If this was to be the cue for his own retirement from the public eye however, Dennis Wilson or more to the point, the Beach Boys had other plans. As main songwriter for the band he was needed to keep composing material and for the next four years that's precisely what he did. Towards the end of this period however the same jealousies and insecurities had started to rise from the other members of the band and secretly Dennis Wilson was planning his own exit. He'd even started to keep songs away from the band for his own solo material. By 1974 he'd co-written the song ' You Are So Beautiful' and would later sing it at the end of Beach Boys shows. He was also becoming a deliberate disruptive influence live,regularly streaking on stage to wind the rest of the band up and put a spanner in what he saw as their dull, professional works.

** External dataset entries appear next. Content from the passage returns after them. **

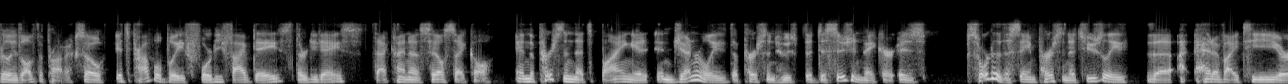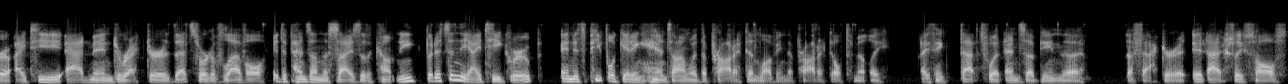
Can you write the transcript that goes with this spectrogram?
really love the product. So it's probably 45 days, 30 days, that kind of sales cycle. And the person that's buying it, and generally the person who's the decision maker, is sort of the same person. It's usually the head of IT or IT admin director, that sort of level. It depends on the size of the company, but it's in the IT group and it's people getting hands on with the product and loving the product ultimately. I think that's what ends up being the, the factor. It, it actually solves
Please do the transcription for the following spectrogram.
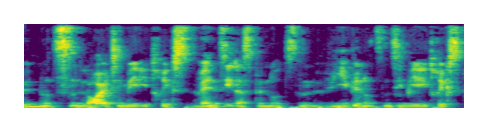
benutzen Leute Meditrix? Wenn sie das benutzen, wie benutzen sie Meditrix?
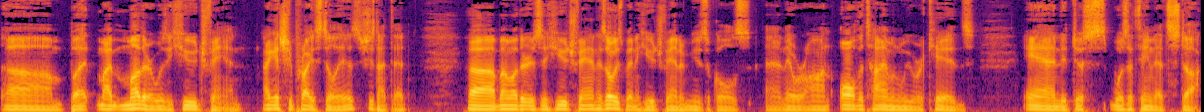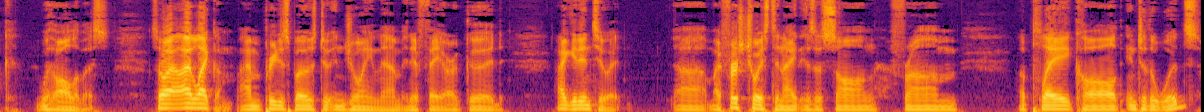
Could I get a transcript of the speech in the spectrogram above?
Um, but my mother was a huge fan. I guess she probably still is. She's not dead. Uh, my mother is a huge fan, has always been a huge fan of musicals, and they were on all the time when we were kids. And it just was a thing that stuck with all of us. So I, I like them. I'm predisposed to enjoying them. And if they are good, I get into it. Uh, my first choice tonight is a song from a play called Into the Woods.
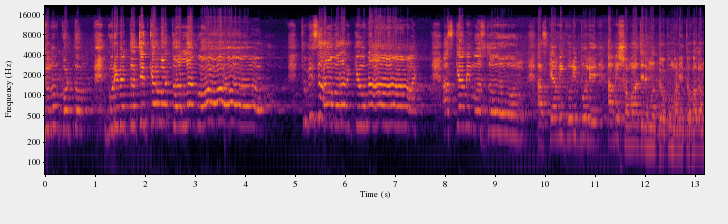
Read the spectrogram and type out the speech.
জুলুম করতো গরিব একটা চিৎকার মারতো, আল্লাহ গো। তুমি ছাড়া আমার আর কেউ নাই। আজকে আমি মজলুম, আজকে আমি গরিব বলে আমি সমাজের মধ্যে অপমানিত হলাম,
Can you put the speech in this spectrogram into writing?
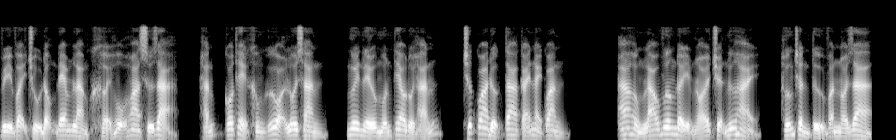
vì vậy chủ động đem làm khởi hộ hoa sứ giả, hắn có thể không cứ gọi lôi san, ngươi nếu muốn theo đuổi hắn, trước qua được ta cái này quan. A hồng lão vương đẩy nói chuyện nữ hải, hướng trần tử văn nói ra,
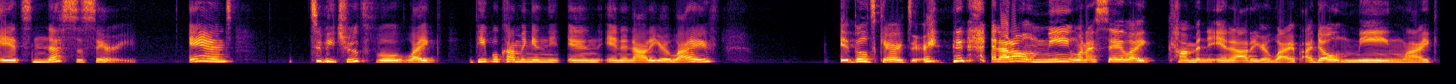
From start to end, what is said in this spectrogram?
it's necessary. And to be truthful, like people coming in in in and out of your life it builds character. and I don't mean when I say like coming in and out of your life, I don't mean like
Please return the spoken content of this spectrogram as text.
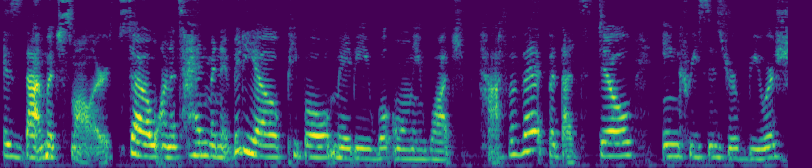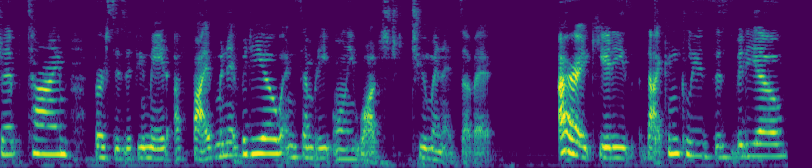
is that much smaller. So on a 10 minute video, people maybe will only watch half of it, but that still increases your viewership time versus if you made a five minute video and somebody only watched two minutes of it. All right, cuties, that concludes this video.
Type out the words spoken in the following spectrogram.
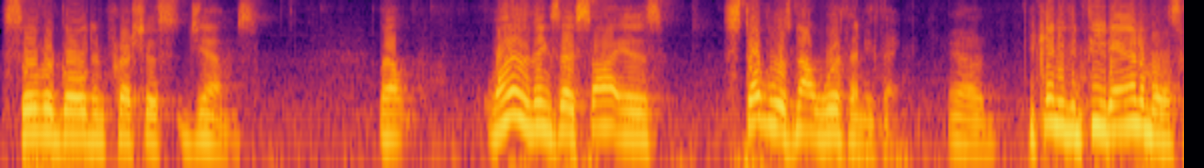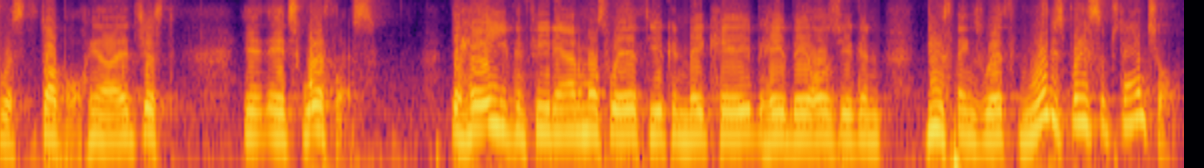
silver, gold, and precious gems. Well, one of the things I saw is stubble is not worth anything. You know, you can't even feed animals with stubble. You know, it's just, it, it's worthless. The hay you can feed animals with, you can make hay, hay bales, you can do things with. Wood is pretty substantial.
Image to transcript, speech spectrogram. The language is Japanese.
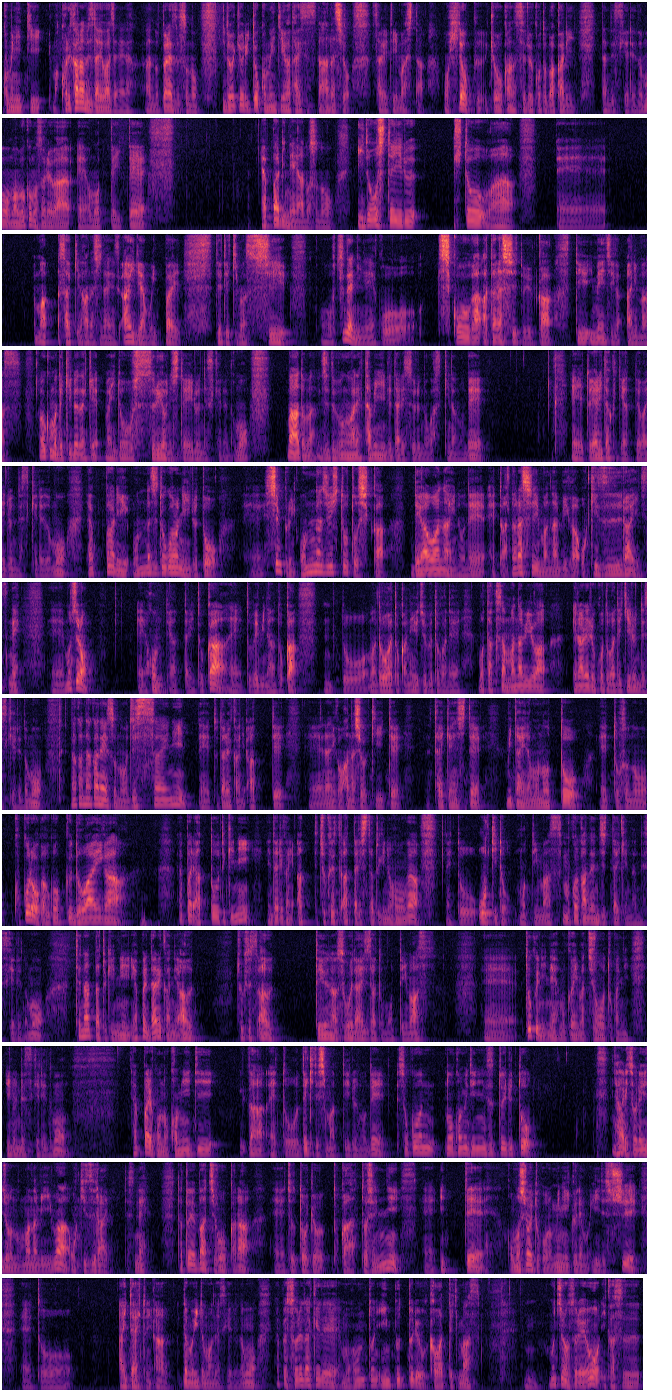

Eventually his behaviour succeeded and Wilson began to record what was to become his solo masterpiece 'Pacific Ocean Blue.' The recording and material involved in the record showed what many had guessed at all along, that Dennis was at least as talented as his brother Brian. Maybe more so. It's an album that soulfully represents the passing of time by a man who had seen more than most. Its backdrop was Wilson's devoted ocean and he sings beautifully on it, almost as though he can see through the break of the waves into a simpler truth. For a surf boy with a big, simple heart, he'd somehow executed a work of genius. If he'd have retired right there in fact it would have been an absolutely perfect epitaph.
Only he didn't. And this was probably down to the rest of the Beach Boys being chiefs of manipulation more than anything else. For a band whose best product had been composed by two people - the rest of the members still stubbornly refused to step out of the spotlight. The fact that they were brothers didn't help and incredibly Dennis soon found himself back on touring duties, singing songs he was bored of, drinking too much and genuinely frustrated that he wasn't being given time to write a second solo album.
In fact, there would never be a completed second solo album. 'Bambu', its intended follow up was scrapped, due to a lack of financing and other politics (it would eventually get a full release in 2008), and Dennis Wilson found himself right back where he'd started at again. No doubt bored out of his mind, he began to embrace the self destructive behaviour he'd always been good at harnessing. He developed a heavy cocaine habit and his drinking became out of control. He was being carried on a dark swell rapidly and with nothing creative to excite him (especially the Beach Boys machine) he allowed himself no respite in his dangerous lifestyle.
Temperance, though, was never Dennis Wilson’s thing.